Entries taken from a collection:
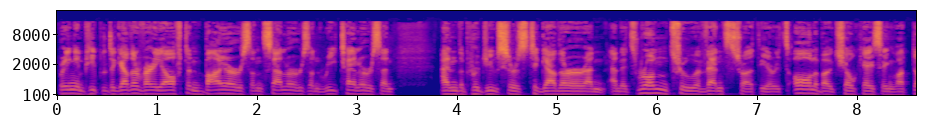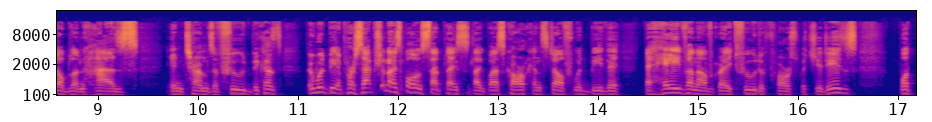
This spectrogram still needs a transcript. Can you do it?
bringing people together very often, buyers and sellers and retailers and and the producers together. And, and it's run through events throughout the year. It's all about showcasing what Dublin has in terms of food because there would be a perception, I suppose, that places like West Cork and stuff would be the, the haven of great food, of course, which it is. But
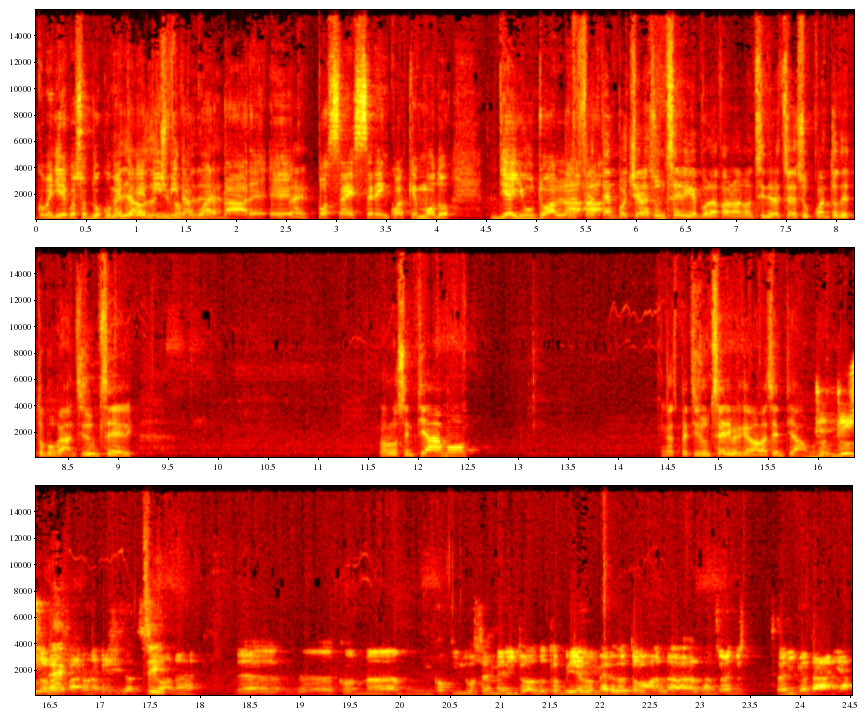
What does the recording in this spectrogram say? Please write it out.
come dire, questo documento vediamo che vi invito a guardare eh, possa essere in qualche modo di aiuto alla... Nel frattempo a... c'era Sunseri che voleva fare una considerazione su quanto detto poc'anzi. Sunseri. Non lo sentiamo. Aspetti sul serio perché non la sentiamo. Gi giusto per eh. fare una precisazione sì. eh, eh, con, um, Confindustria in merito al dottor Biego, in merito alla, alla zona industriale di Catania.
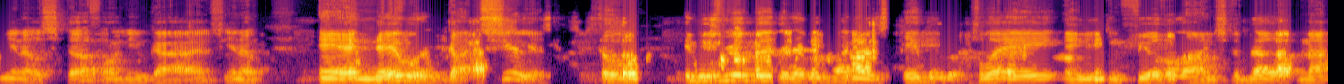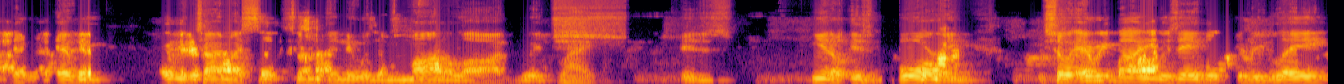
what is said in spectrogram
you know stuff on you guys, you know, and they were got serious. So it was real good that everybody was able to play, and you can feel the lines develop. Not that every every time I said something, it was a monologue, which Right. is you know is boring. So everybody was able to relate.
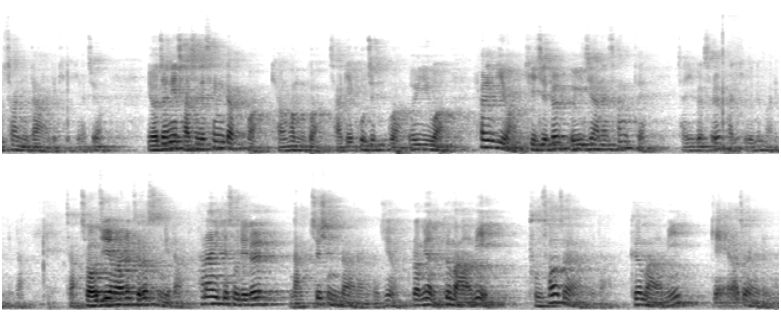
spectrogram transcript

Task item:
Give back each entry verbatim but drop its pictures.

Answer section:
This spectrogram still needs a transcript. Can you do it?
bringing people together very often, buyers and sellers and retailers and and the producers together. And, and it's run through events throughout the year. It's all about showcasing what Dublin has in terms of food because there would be a perception, I suppose, that places like West Cork and stuff would be the, the haven of great food, of course, which it is. But
What does the recording in this spectrogram say? Please write it out.
come dire, questo documento vediamo che vi invito a guardare eh, possa essere in qualche modo di aiuto alla... Nel frattempo a... c'era Sunseri che voleva fare una considerazione su quanto detto poc'anzi. Sunseri. Non lo sentiamo. Aspetti sul serio perché non la sentiamo. Gi giusto per eh. fare una precisazione sì. eh, eh, con, um, Confindustria in merito al dottor Biego, in merito alla, alla zona industriale di Catania.
what is said in spectrogram
you know stuff on you guys, you know, and they were got serious. So it was real good that everybody was able to play, and you can feel the lines develop. Not that every every time I said something, it was a monologue, which Right. is you know is boring. So everybody was able to relate.
spectrogram transcript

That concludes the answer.